Gunshot wounds always merit abdominal exploration for injury to surrounding structures due to the unpredictable path of bullets.


Pt presents with widened mediastinum on AP films after car accident, what is your next step?

If stable, PA film to assess widened mediastinum due to transection (no aortic knob etc). Aortic angiography follows as gold standard dx, then proceed to OR. If patient is unstable go straight to the OR.


Types of injuries that require further evaluation despite abscence of signs/symptoms of injury

Unprotected trauma (pedestrians, motorcycles, assaults w/objects), High-energy trauma (MVA w/death at scene, high speed, no seat belts) and Patients w/limited physiologic reserve (elderly, immunosuppressed)


Next step in a patient with fractured pelvis and hypotension

Check FAST, if negative go to pelvic angiogram and embolization if needed. Definitive surgery with pelvic reduction and external fixation is necessary.


Pt is stable and presents w/splenic laceration on CT. When do you do surgical exploration?

Grade IV and V lacerations. In unstable patients you try to balance preserving the spleen with blood transfused and assess need for splenectomy that way.


Dx of ruptured mesentery

Difficult to dx on CT, may see leaking bowel...need ex lap


Tx of liver lacerations

Ex lap if unstable. Observation is routinely practiced w/stable patients.


Most important step prior to operating on a renal laceration?

IV pyelogram to make sure there is another kidney there.


Management of pancreatic transection

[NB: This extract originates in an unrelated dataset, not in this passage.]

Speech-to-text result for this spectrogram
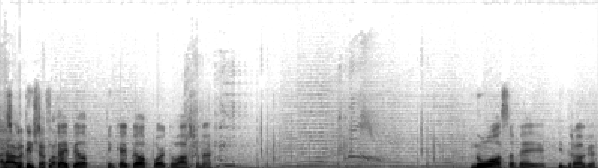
Acho Tá, que tem que tipo, cair pela, tem que cair pela porta, eu acho, né? Nossa, velho, que droga.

Debridement and drainage if minor injury, resection of devitalized pancreas and repair of duodenum in complex injuries. Duodenal diversion for severe injuries


Tx for duodenal hematomas

NPO and TPN 5-7 days while duodenum recovers